“Historic rehabs are just fun. They have an element of mystery to them that new construction doesn’t,” Rook says. “You don’t know what you’re going to find when you get inside the walls of a place like this. And you’re preserving something that’s old, beautiful and special to this community.”

Another plus: Unlike new construction, the walls are already up. “No framing in the snow,” Rook says with a laugh. “So construction begins indoors this winter!”

6

Renovating a Polish refuge

Miechowice, Poland

In 1905, driven by the loss of her own mother when she was just 16, Ewa von Tiele-Winkler opened an orphanage in her hometown of Miechowice, Poland. The towering, red-brick building offered a home for children, as well as elderly adults and other vulnerable people. Locals say “Mother Ewa” helped thousands of people during her lifetime.

“Eva von Tiele-Winkler was a giant woman of faith,” says Adam Krol, executive director of Habitat Gliwice. “She is still alive and well in the memory of the local people here.”

In 2010, Global Village trip participants from Switzerland helped Poland’s Habitat Gliwice get started on the renovation of a century-year-old orphanage.

In 2010, Global Village trip participants from Switzerland helped Poland’s Habitat Gliwice get started on the renovation of a century-year-old orphanage. Courtesy Franklin College

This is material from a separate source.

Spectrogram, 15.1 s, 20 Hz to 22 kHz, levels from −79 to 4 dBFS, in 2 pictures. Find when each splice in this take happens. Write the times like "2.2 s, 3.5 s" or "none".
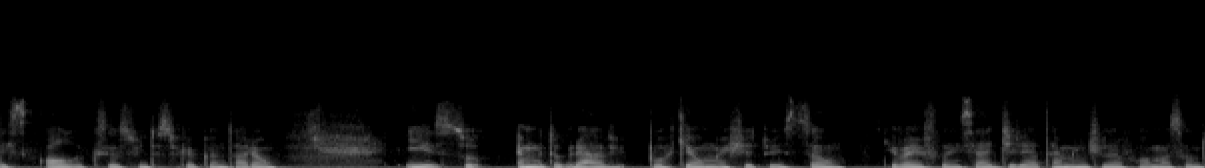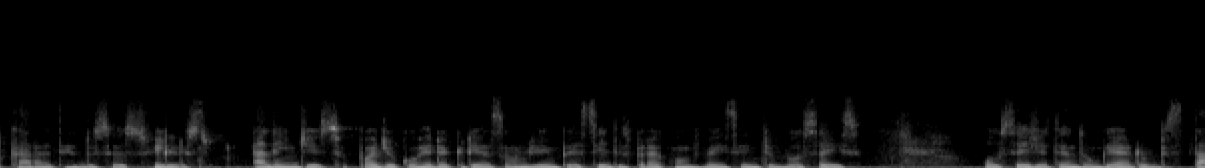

The 106-year-old haven she created, however, had fallen into disrepair. Habitat Poland’s Gliwice affiliate is helping to correct that.

In partnership with a Lutheran church, social aid centers, a historic architecture firm and a nonprofit homeless shelter, Habitat Gliwice is renovating the building. Soon, it will provide transitional housing for homeless women — some who have children — and a fitting legacy to the work of Mother Ewa.

Team members repaired doors and windows and painted the building, which will serve as transitional housing for homeless women and children.

Team members repaired doors and windows and painted the building, which will serve as transitional housing for homeless women and children. Courtesy Franklin College

After Habitat completes the renovation of the 106-year-old haven in Miechowice in 2012, the shelter will be run by a Habitat partner with an emphasis on helping its residents find long-term housing.

After Habitat completes the renovation of the 106-year-old haven in Miechowice in 2012, the shelter will be run by a Habitat partner with an emphasis on helping its residents find long-term housing. Courtesy Franklin College

Students from Switzerland’s Franklin College helped get work started during a Global Village volunteer trip in 2010, assisting with concrete flooring, new drainage, repairs on doors and windows, and painting. Local volunteers are now renovating bedrooms and bathrooms, and the entire rehabilitation should be finished by the end of 2012.

Why renovate a building to be used as a transitional shelter? The need exists. There is currently no shelter for homeless women in the nearby city of Gliwice or its neighboring city of Bytom — which have a combined population of more than 400,000.

Once completed, the new shelter will be run by a Habitat partner called INTEGRO. Gliwice’s Office of Family Crisis will refer women in need to the shelter. The ultimate goal is to provide social, financial and legal training in a safe environment that will enable women to reclaim their own lives — and find long-term housing.

“It’s meaningful to us that this historic building will be used for a noble purpose,” Habitat’s Krol says. “Everybody involved in this project is deeply convinced that it will again bring women and their children new quality of life, dignity and self-esteem.”